## [About this exercise]
In the entries below, copy only the lines from the one that contains "I could use a transcript of this spectrogram." through the last line, exactly, and omit any pictures.

=== Begin Enclosure ===

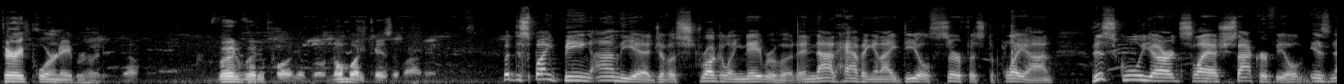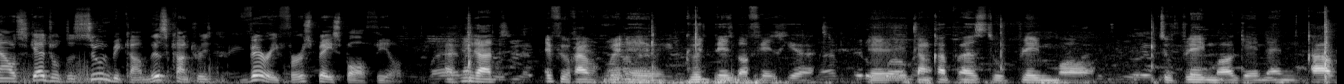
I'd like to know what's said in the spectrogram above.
Very poor neighborhood. Yeah. Very very poor neighborhood. Nobody cares about them. But despite being on the edge of a struggling neighborhood and not having an ideal surface to play on, this schoolyard slash soccer field is now scheduled to soon become this country's very first baseball field. I think that if you have a good baseball field here, uh, it can help us to play more, to play more game and have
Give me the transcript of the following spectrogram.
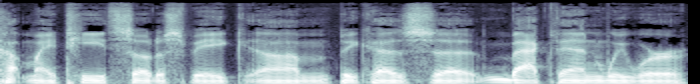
cut my teeth, so to speak, um, because uh, back then we were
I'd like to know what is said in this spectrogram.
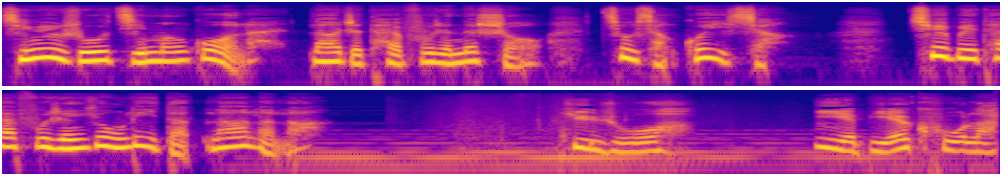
秦玉茹急忙过来，拉着太夫人的手就想跪下，却被太夫人用力的拉了拉。玉茹，你也别哭了。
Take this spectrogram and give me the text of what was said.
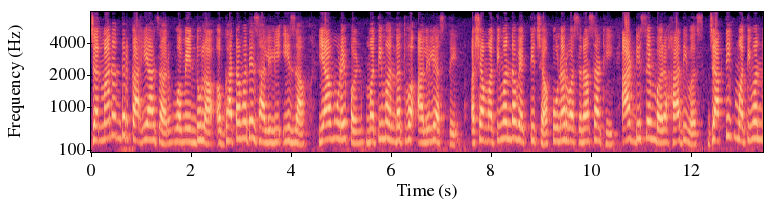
जन्मानंतर काही आजार व मेंदूला अपघातामध्ये झालेली इजा यामुळे पण मतिमंदत्व आलेले असते. अशा मतिमंद व्यक्तीच्या पुनर्वसनासाठी आठ डिसेंबर हा दिवस जागतिक मतिमंद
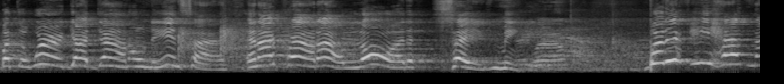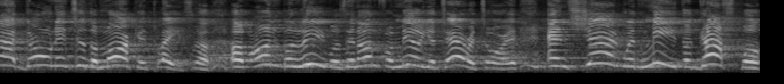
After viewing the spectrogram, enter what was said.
but the word got down on the inside. And I cried out, Lord, save me. But if he had not gone into the marketplace uh, of unbelievers in unfamiliar territory and shared with me the gospel,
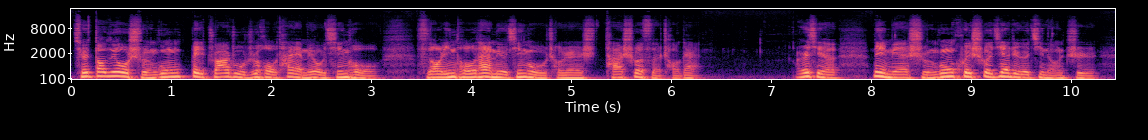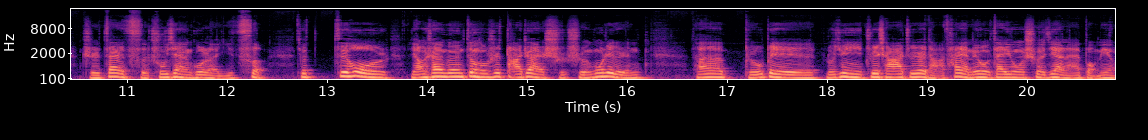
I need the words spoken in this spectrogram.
其实到最后史文恭被抓住之后，他也没有亲口死到临头，他也没有亲口承认他射死了晁盖，而且那里面史文恭会射箭这个技能只。只在此出现过了一次，就最后梁山跟曾头市大战，史史文恭这个人，他比如被卢俊义追杀追着打，他也没有再用射箭来保命，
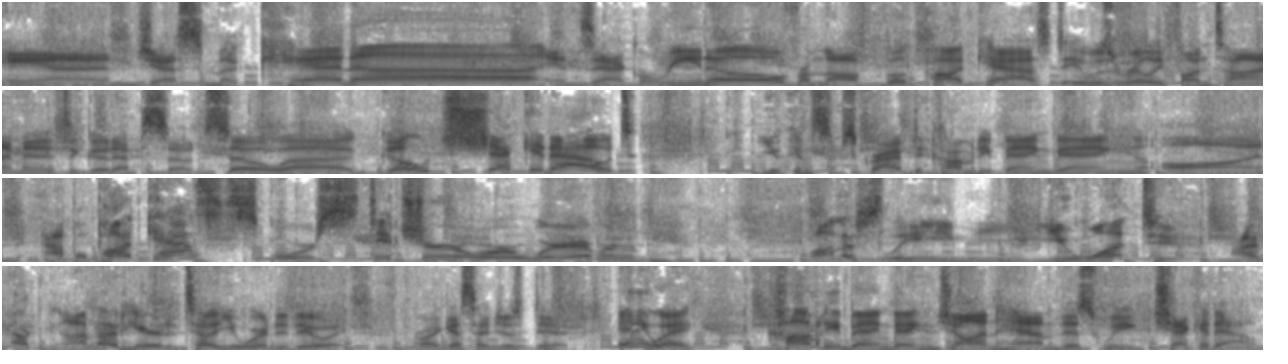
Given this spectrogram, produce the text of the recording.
and Jess McKenna and Zach Reino from the Off Book podcast. It was a really fun time, and it's a good episode. So uh, go check it out. You can subscribe to Comedy Bang Bang on Apple Podcasts or Stitcher or wherever. Honestly, you want to. I'm not. I'm not here to tell you where to do it. Or I guess I just did. Anyway, Comedy Bang Bang, Jon Hamm this week. Check it out.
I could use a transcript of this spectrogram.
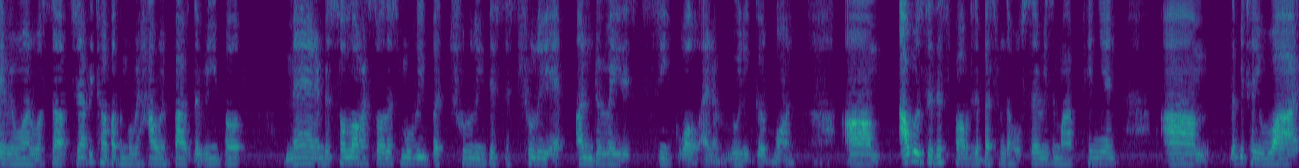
Hey everyone, what's up? Today I'll be talking about the movie How Howling 5 The Rebirth. Man, it's been so long I saw this movie, but truly, this is truly an underrated sequel and a really good one. Um, I would say this is probably the best from the whole series, in my opinion. Um, let me tell you why.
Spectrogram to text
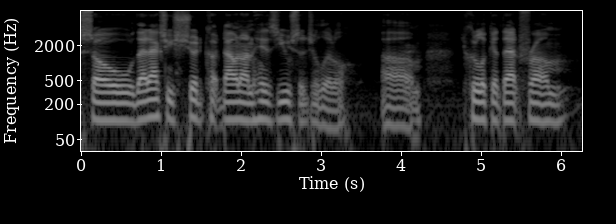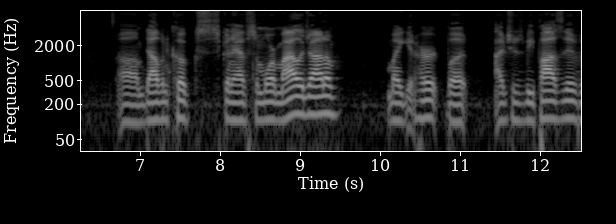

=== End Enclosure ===

## [Answer space]
I could use a transcript of this spectrogram.
Hey everyone, what's up? Today I'll be talking about the movie How Howling 5 The Rebirth. Man, it's been so long I saw this movie, but truly, this is truly an underrated sequel and a really good one. Um, I would say this is probably the best from the whole series, in my opinion. Um, let me tell you why.
Spectrogram to text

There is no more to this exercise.